But what if the first-in-time mortgage is recorded second through some foul-up or delay for which the first-in-time mortgage is perhaps not completely blameworthy (or worse, if the first-in-time mortgage is not recorded first through some kind of trickery foisted upon it)?
As old as the rule of priority under the recording act, the doctrine of equitable subordination has evolved — that is, a rule that the normal rule does not apply.
Pending before the Minnesota Supreme Court and argued on December 8, is Citizens State Bank (“CSB”) vs. Raven Trading Partners, LLC, (“RTP”) et al., Respondents – Case No. A08-1560. CSB’s mortgage was first in time but, due to an error in the recording process and related delay, RTP’s mortgage would, according to the recording statute, have priority.
The district court issued an order equitably subordinating the mortgage in favor of RTP to the mortgage in favor of CSB. The court of appeals reversed.
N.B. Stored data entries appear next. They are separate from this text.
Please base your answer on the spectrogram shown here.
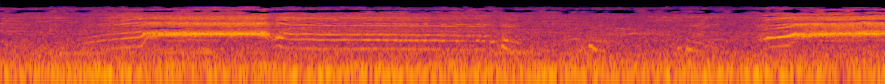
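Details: Lyrebird, a mimic that copies sounds it hears, imitating a crying baby with wavering, wailing cries that break and resume, over a low steady background rumble.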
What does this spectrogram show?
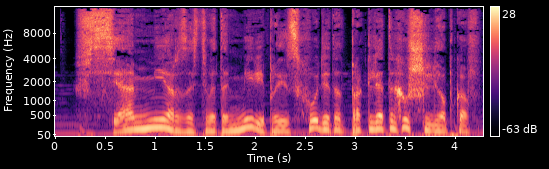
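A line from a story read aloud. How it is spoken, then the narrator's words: Defiant growl. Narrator (Russian): с вызовом прорычал тот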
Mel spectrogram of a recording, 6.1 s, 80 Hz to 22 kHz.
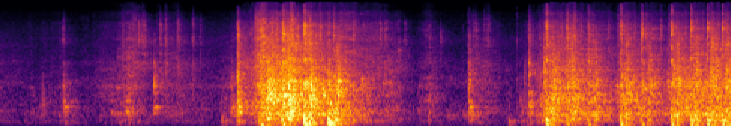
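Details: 1987 Briggs & Stratton 8HP Model 19 flathead, aluminum bore, first start after rebuild with new rings and fresh oil, carburetor not yet adjusted: catches in uneven bursts of rapid popping, then settles into fast, fairly steady running without knocking.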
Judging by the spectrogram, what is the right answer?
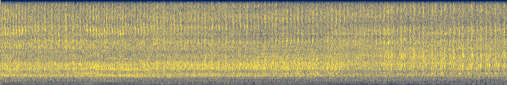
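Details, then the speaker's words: Grand Max engine running rough: idle with a sharp, uneven ticking clatter; piston, bearings or valves suspected before teardown. "Cemen lu suara saat mesin hidup itu kasar seperti ini makanya kita akan membongkar untuk melihat apakah dari piston dari metal atau dari klep yang bunyi"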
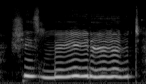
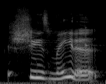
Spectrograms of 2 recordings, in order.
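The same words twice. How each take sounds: First: Slow, higher and louder, savouring each word; she's made it, dragged out with glee; drawn-out proud cheer. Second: Said in the usual way. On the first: Real, not acted. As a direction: stretch it out like a proud parent.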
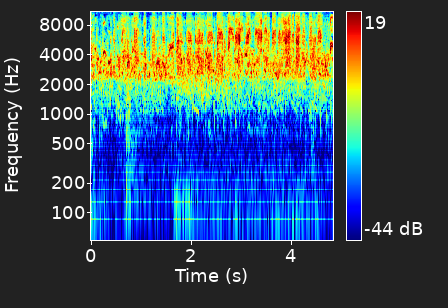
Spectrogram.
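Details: Colony of budgies chirping and warbling in an aviary, bright tweets and short whistled notes over an unbroken background of chatter.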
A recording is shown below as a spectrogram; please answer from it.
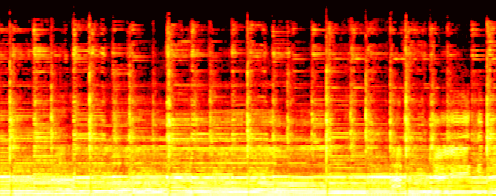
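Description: Acoustic guitar strummed through a steady chord progression in an instrumental break of a country song, with regular percussion hits keeping time. A few short bent notes come near the end.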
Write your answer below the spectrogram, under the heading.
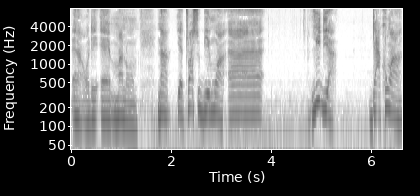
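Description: A man speaks with a Ghanaian accent. His voice is somewhat breathy. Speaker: radio host. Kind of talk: live radio show hosting with ads and interviews. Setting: studio.

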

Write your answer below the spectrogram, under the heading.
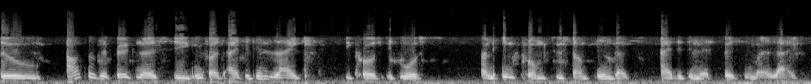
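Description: Over noticeable background noise, a man with a Ghanaian accent talks at a moderate pace with very even loudness. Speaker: caller. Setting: phone call.

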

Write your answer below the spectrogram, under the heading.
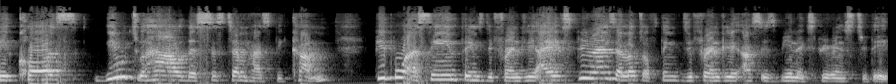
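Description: At a moderate pace and medium pitch, a woman speaks with lively intonation through noticeable background noise. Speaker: gender and labor specialist. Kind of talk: panel discussion.

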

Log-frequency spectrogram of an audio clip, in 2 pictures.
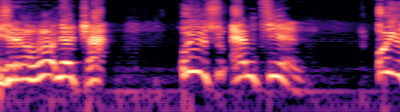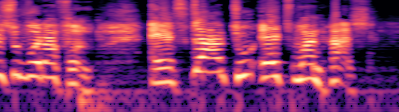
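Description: A man with a Ghanaian accent talks at an extremely high pitch, his sound dry and close with no echo. Music plays in the background. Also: long, frequent pauses. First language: Twi. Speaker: radio promo presenter. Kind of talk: promotional announcement.

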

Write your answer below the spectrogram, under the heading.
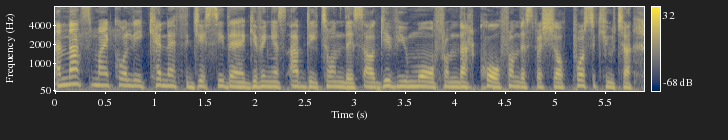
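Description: The speaker has a Ghanaian accent and talks at a very fast pace. There are hardly any pauses. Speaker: radio news anchor. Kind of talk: live radio newsreading with headlines and handovers. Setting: radio studio, live broadcast. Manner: formal, brisk, polished broadcast delivery.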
On appeal to the Minnesota Supreme Court, the question is whether the RTP mortgage should be equitably subordinated to the CSB mortgage.
At oral argument, the Minnesota Supreme Court was tough on Michael Brutlag, counsel for CSB asking at length, in essence, “What kinds are screw-ups should the lender be held to, versus what kind should we let them off the hook for?”
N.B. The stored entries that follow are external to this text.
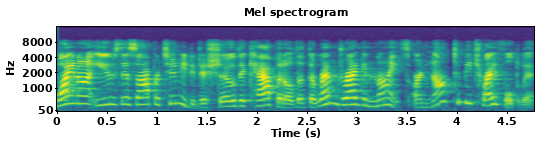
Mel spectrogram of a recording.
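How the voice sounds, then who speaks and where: A woman speaks at a very fast pace in a put-on character voice, her pitch high. Her pitch swings very wide. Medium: read story. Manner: measured.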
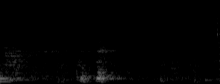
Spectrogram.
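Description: Two faint, short voice sounds close together about a second in, against a quiet room.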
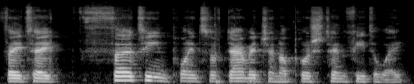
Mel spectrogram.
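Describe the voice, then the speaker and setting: A man's voice: medium pitch, a little slow, a bit bright. A man playing a tabletop game, hesitant with many fillers and playful swearing. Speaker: player. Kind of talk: casual tabletop game play.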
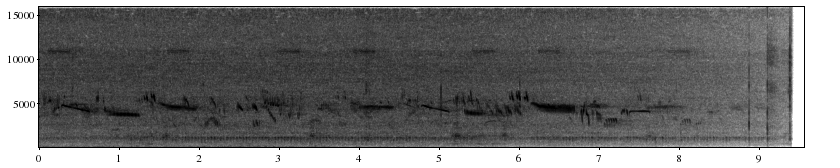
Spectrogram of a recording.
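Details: Skylarks on a very hot day, perched low on poles overlooking their territory instead of flying high: a high, fast, warbling song of thin whistles and chirps runs almost unbroken over a steady mid-pitched hum, likely insects, and low wind rumble.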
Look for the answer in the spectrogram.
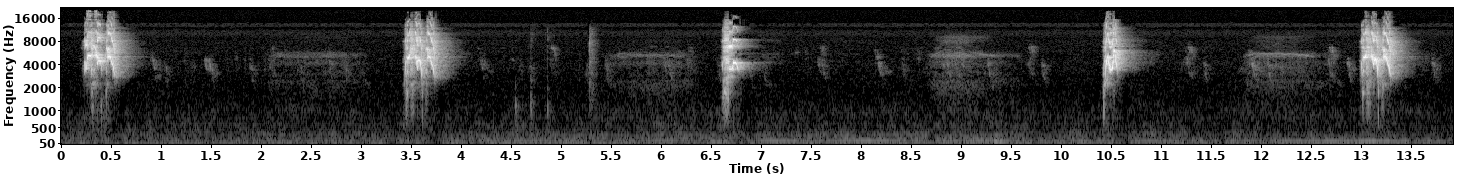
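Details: Rosy-faced lovebird kept as a pet, calling nonstop in frustration after more than a week without playtime; five piercing, harsh chirps spaced roughly every three seconds, with a faint low hum between them.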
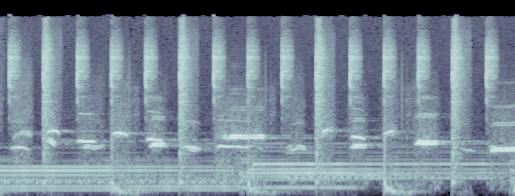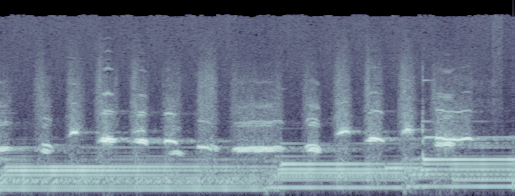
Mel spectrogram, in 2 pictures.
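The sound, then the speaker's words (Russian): A loud whistled melody weaves over a steady instrumental backing of sustained low tones and regular percussive hits. There is no talking. “Так что надеюсь, что следующие выхи пройдут в сопровождении художественного свиста.”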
The Court was as or more tough on Daniel Stauner, counsel for RTP, focusing intensely on how RTP would be harmed by the application of equitable subordination in this case because, apparently, the CSB loan refinanced to two prior mortgages so RTP knew or should have known its mortgage was junior to a lien in the same dollar amount, just not the CSB loan. RTP counsel argued that there would have been a meaningful distinction between the CSB lien (a “new” refinance) and the preexisting two liens (two “seasoned” loans).
An underlying issue: what degree of deference, if any, is owed to the district court in its exercise of discretion in circumstances such as these?
The case is very close. A bright-line priority rule and placing the cost of error on the dilatory party (CSB discovered an error the delayed recording but took about two months to fix it), has obvious advantages and would support affirmance of the Court of Appeals. On the other hand, RTP’s not entirely compelling explanation of how RTP would be prejudiced by the application of equitable subordination in this case plus deference owed to the trial court in its exercise of discretion could result in reversal of the intermediate court’s decision.